Old wisdom says wherever you go, go with all your heart. Bates wisdom tells you that wherever you go, it’ll probably have a weird nickname. A wild night at Bates might include a trip to Palace, 91, and Zoo, without becoming royalty or seeing animals (but no guarantees you won’t have nightmares about Elm Street). And let me tell you, my father does not live at Daddy’s.

Giving places special names helps make this place seem special; Bates students take pride in this unique place we go to college– naturally, we try to make the food we eat seem special too. What is a weekend without Chicken Patty Satty and Sundae Sunday? But do these food staples (sorry, traditions) make up for the lack of options in Commons on Saturdays and Sundays?

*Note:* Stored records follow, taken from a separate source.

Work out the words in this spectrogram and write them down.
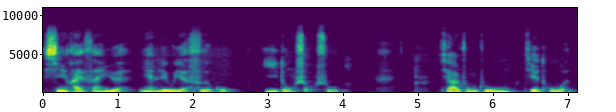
辛亥三月，念六月四顾，移动手书。家中诸母皆通文，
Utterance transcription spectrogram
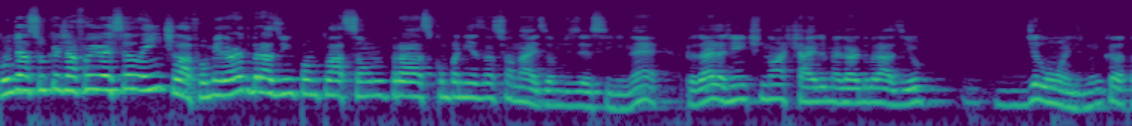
Pão de açúcar já foi excelente lá, foi o melhor do Brasil em pontuação para as companhias nacionais, vamos dizer assim, né? Apesar da gente não achar ele o melhor do Brasil de longe, nunca,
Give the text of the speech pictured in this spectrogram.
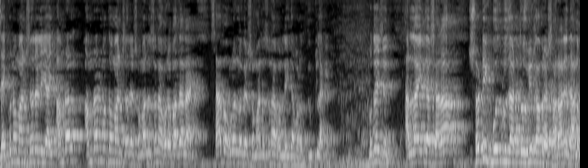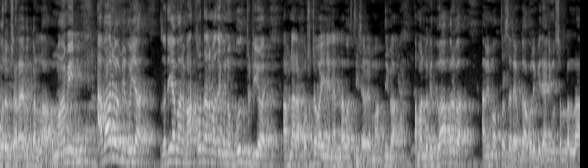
যে কোনো মানুষের লিয়াই আমরা আমরার মতো মানুষের সমালোচনা করো, বাধা নাই। সাহ হলোর লোকে সমালোচনা করলে এটা বড় দুঃখ লাগে। বুঝাইছেন? আল্লাহ এটা সারা সঠিক বুঝ বুঝার তৌফিক আমরা সারারে দান করব সারাই হোক আল্লাহ আমি আবারও আমি কইয়া, যদি আমার মাত কথার মাঝে কোনো ভুল ত্রুটি হয়, আপনারা কষ্ট পাইলেন, আল্লাহ বাস্তি হিসাবে মাপ দিবা, আমার লোকে দোয়া করবা। আমি মক্তসরে দোয়া করি, বিদায় নিব সাল্লাহ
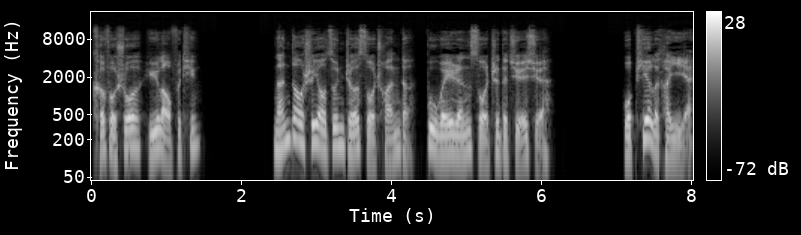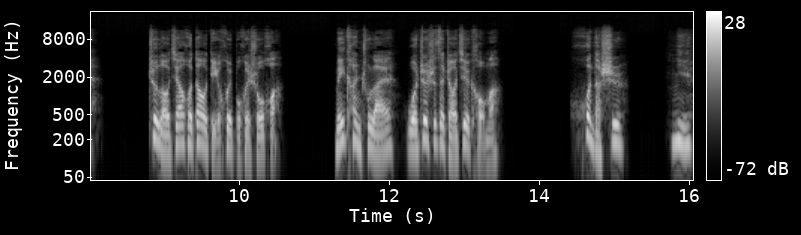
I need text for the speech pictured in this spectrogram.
可否说与老夫听？难道是药尊者所传的不为人所知的绝学？我瞥了他一眼，这老家伙到底会不会说话？没看出来我这是在找借口吗？幻大师，你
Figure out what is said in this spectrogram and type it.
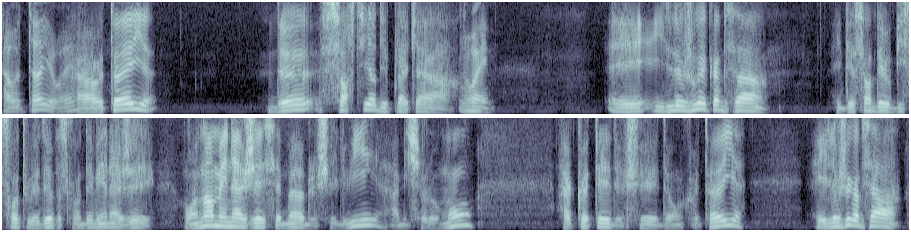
À Auteuil, ouais. à Auteuil de sortir du placard. Ouais. Et il le jouait comme ça. Ils descendaient au bistrot tous les deux parce qu'on déménageait, on emménageait ses meubles chez lui, à Michel Aumont, à côté de chez donc Auteuil. Et il le jouait comme ça.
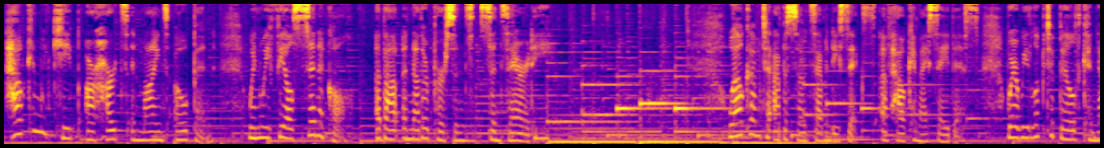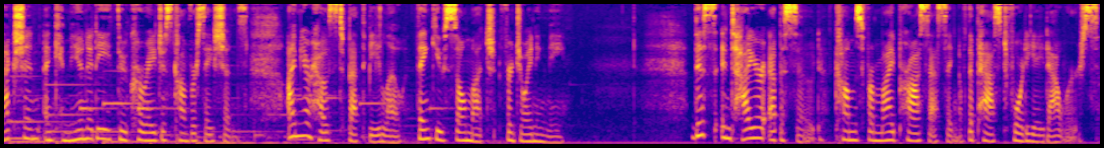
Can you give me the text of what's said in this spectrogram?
how can we keep our hearts and minds open when we feel cynical about another person's sincerity? Welcome to episode 76 of How Can I Say This, where we look to build connection and community through courageous conversations. I'm your host, Beth Buelow. Thank you so much for joining me. This entire episode comes from my processing of the past 48 hours,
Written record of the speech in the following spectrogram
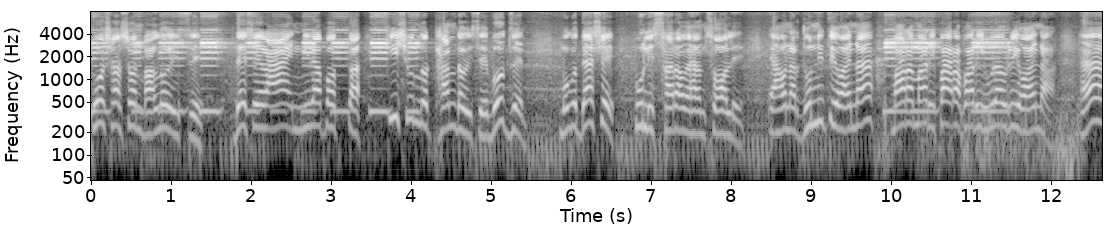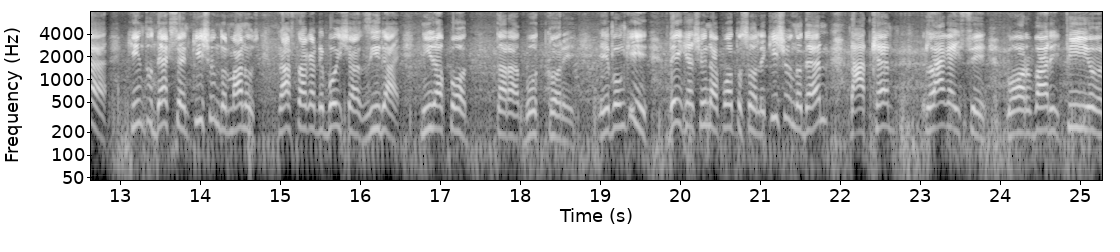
প্রশাসন ভালো হইছে, দেশের আইন নিরাপত্তা কি সুন্দর ঠান্ডা হইছে, বুঝছেন? মগো দেশে পুলিশ ছাড়াও এখন চলে। এখন আর দুর্নীতি হয় না, মারামারি, পারাপারি উড়াউড়ি হয় না। হ্যাঁ কিন্তু দেখছেন কি সুন্দর মানুষ রাস্তাঘাটে বৈশা জিরায়, নিরাপদ তারা বোধ করে। এবং কি, দেখে শুনে পথ চলে। কি সুন্দর, দেন দাঁত খ্যান লাগাইছে ঘর বাড়ি পিওর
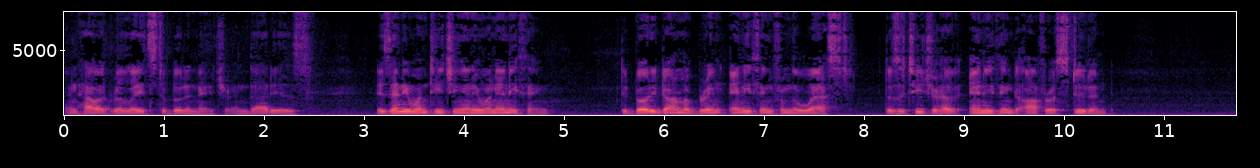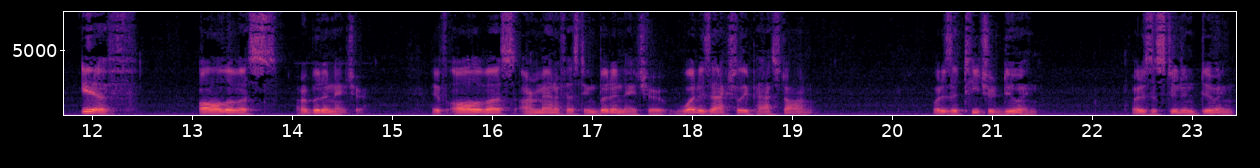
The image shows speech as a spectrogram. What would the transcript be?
and how it relates to Buddha nature. And that is, is anyone teaching anyone anything? Did Bodhidharma bring anything from the West? Does a teacher have anything to offer a student? If all of us are Buddha nature, if all of us are manifesting Buddha nature, what is actually passed on? What is a teacher doing? What is a student doing?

Since Bates holds a never-had-never-will policy on Greek life, saving all of us from the trials of learning the Greek alphabet, this instead means that what social events we do have naturally have special terms. Naturally, we get to get all dressed up for Gala, Snowball, and Lick-It (rather, undressed). Explaining the middle-school-dance-esque premises of the semesters’ most anticipated events calls on us to lean into our Bates vocabulary, explaining to people from other schools that our oddly-titled festivities are “in a gym, but it’s fun, I swear!”

Much like the dances, the Bates community is brought together by our shared vocabulary. We just get it! It’s not always easy to talk to friends or family members about life at Bates over breaks because they don’t understand what we are talking about. Our language for our lives here helps constitute and reify our unique experience here. Since other colleges also do this, we might not understand the lingo of other schools, but there is nothing quite like coming back to campus and reconnecting with roommates, teammates, and classmates to talk about the people, places, and things that make Bates, Bates.

It might get confusing when people come to visit. No, we aren’t talking about Vail, Colorado, or Florida State University. Lingo helps us feel “in-the-know”; it makes our small school feel smaller and our community more tight-knit. Using abbreviations or acronyms enhances the culture of a school. True to our Bates ethos of inclusivity, the specific lingo isn’t necessarily designed for exclusivity, but rather a way of reinforcing our tight-knit community. After all, you don’t need to head for Argentina, Japan, or France to experience language immersion (sorry, CGE), there’s plenty of language to learn right here at Bates!


Leave a Comment
More to Discover
About the Contributor
Inez Johnson
Inez Johnson, Assistant Forum Editor

Inez is a junior hailing from Dallas, Texas double majoring in Politics and Sociology, and minoring in Hispanic Studies. When she isn’t unleashing her opinions in the Student, you’ll find her running cross country and track, listening to Taylor Swift and putting extra sprinkles on her commons soft serve.

Comments (0)

All comments must have an attached name and email. Please direct comments to the content of the article; attacking writers in any way, shape or form will not be tolerated. Any comments which do not meet these requirements will not be published.
All The Bates Student Picks Reader Picks Sort: Newest

Your email address will not be published. Required fields are marked *